A novella from Harnisch (Porcelain Utopia, 2016, etc.) relates the personal development of a tormented teenage boy. Georgie Gust is a student at an elite Connecticut boarding school who's troubled: he's afflicted with Tourette's syndrome and alienated from his peers and family. Within the first 10 pages, he demands answers from God and comes close to committing suicide. As the story progresses, he befriends a rebellious new student; converses with his girlfriend, Claudia Nesbit; attends classes; and in one memorable scene, hallucinates an encounter with philosopher Jean-Paul Sartre. Georgie and Claudia's letters and conversations, which cover the existence of God, personal growth, love, sex, jealousy, and other topics, take up an enormous portion of the book. These exchanges are often hard to follow, and Claudia serves mainly as a sounding board for Georgie's own spiritual and emotional development. One wishes that more pages showed the mundane realities of these love-struck teenagers, in addition to their reflections on "The eternal infinite thought." The rendering of Georgie, the book's prickly, strange, and smart protagonist, is significantly more successful. The character's descriptions of the world are atypical for an adolescent and sometimes hard to understand: "It's no boring comedy that gives me these apprehensions and inclinations;" he writes to his father at one point, "it's the result of a long strife with myself before my reason could overcome my passion or bring me to personal resignation to whatsoever is allotted for me." Yet his theatrical, combative nature feels deeply consistent with the mindset of a sensitive teenager who's been wounded by the world. Claudia and Georgie's relationship culminates in him movingly sharing how Tourette's has shaped his life, and a postscript shows an adult Georgie who's obtained some measure of peace. Pleasantly, the narrative is scattered with sharp, funny moments, as when Georgie ends a verbose love note with a short report that he's been picking his nose, or when he answers the phone, while holding a gun in his mouth, with the greeting "Hewwow?" A short work whose intriguing, sympathetic protagonist overshadows the comparatively murky plot.

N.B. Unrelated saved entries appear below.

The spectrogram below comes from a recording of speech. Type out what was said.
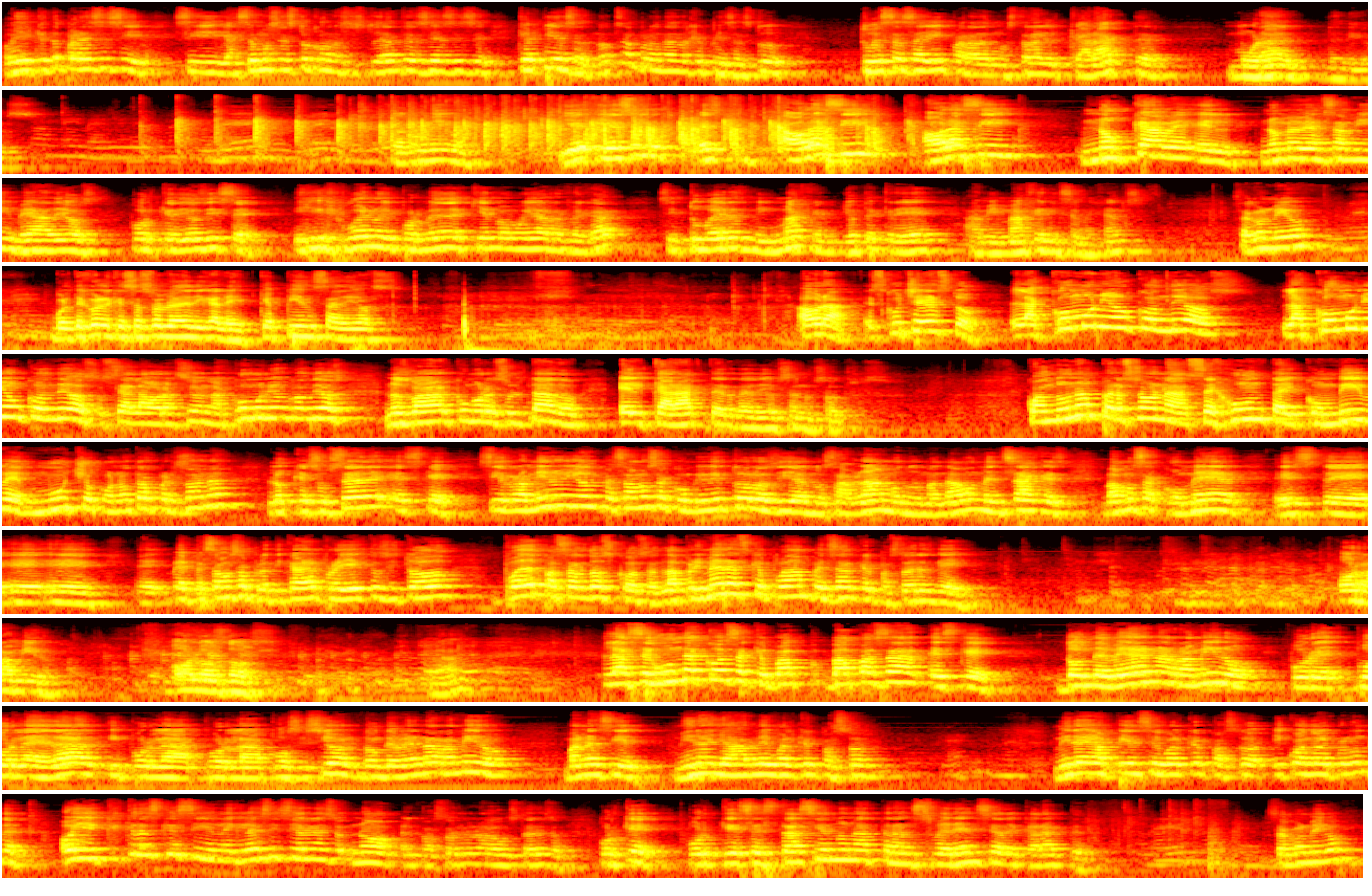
Oye, ¿qué te parece si, si hacemos esto con los estudiantes? Y así, ¿Qué piensas? No te están preguntando qué piensas tú. Tú estás ahí para demostrar el carácter moral de Dios. ¿Está conmigo? Y, eso es, ahora sí, ahora sí, no cabe el, no me veas a mí, ve a Dios. Porque Dios dice, y bueno, ¿y por medio de quién me voy a reflejar? Si tú eres mi imagen, yo te creé a mi imagen y semejanza. ¿Está conmigo? Volte con el que está solo y dígale, ¿qué piensa Dios? Ahora, escuche esto. La comunión con Dios, la comunión con Dios, o sea, la oración, la comunión con Dios, nos va a dar como resultado el carácter de Dios en nosotros. Cuando una persona se junta y convive mucho con otra persona, lo que sucede es que si Ramiro y yo empezamos a convivir todos los días, nos hablamos, nos mandamos mensajes, vamos a comer, este, eh, eh, eh, empezamos a platicar de proyectos y todo, puede pasar dos cosas. La primera es que puedan pensar que el pastor es gay. O Ramiro. O los dos. La segunda cosa que va, va a pasar es que donde vean a Ramiro por, por la edad y por la, por la posición, donde vean a Ramiro, van a decir, mira, ya habla igual que el pastor. Mira, ya piensa igual que el pastor. Y cuando le pregunten, oye, ¿qué crees que si en la iglesia hicieran eso? No, el pastor no le va a gustar eso. ¿Por qué? Porque se está haciendo una transferencia de carácter. ¿Está conmigo?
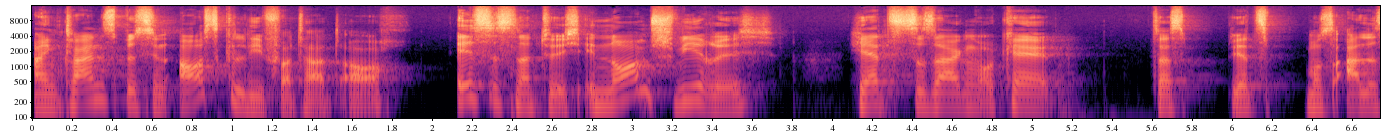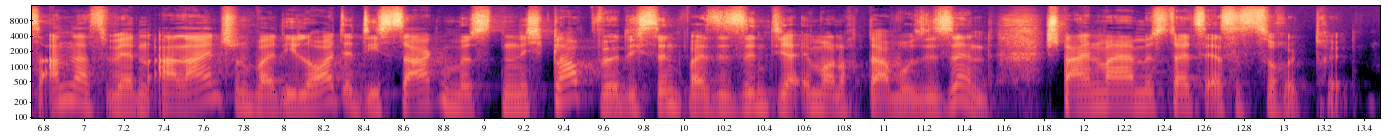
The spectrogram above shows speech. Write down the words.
ein kleines bisschen ausgeliefert hat auch, ist es natürlich enorm schwierig, jetzt zu sagen, okay, das jetzt muss alles anders werden. Allein schon, weil die Leute, die es sagen müssten, nicht glaubwürdig sind, weil sie sind ja immer noch da, wo sie sind. Steinmeier müsste als erstes zurücktreten.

-- Kirkus Reviews
An incredibly powerful journey into awakening, love, and loss, When We Were Invincible from Jonathan Harnisch has a literary voice which elevates it above the overplayed tropes that keep most coming-of-age novels from being in any way insightful or uplifting. Deftly merging the extreme and the sensitive with the challenges of reality, Harnisch chooses the right moments to simply observe and those moments to celebrate, beautifully capturing wit and tone to bring an intense range of emotions to the fore. Even his minor characters come alive with a perpetual allure that sways our sensibilities and allows us to reflect on our own lives. Readers familiar with Harnisch's highly acclaimed Living Colorful Beauty will know he wields an acerbic pen and disarming prose, along with cleverly nuanced observation, to create a prevailing sense of authenticity. It's certainly no different here, but what sets When We Were Invincible apart from his other works and warrants special distinction is Harnisch's social commentary. It's cutting and insightful, but above all, it makes you reflect on the inevitabilities of life and ultimately death. An infatuating page-turner, Harnisch has delivered another intensely powerful read that's sure to linger in your memory.
-- Book Viral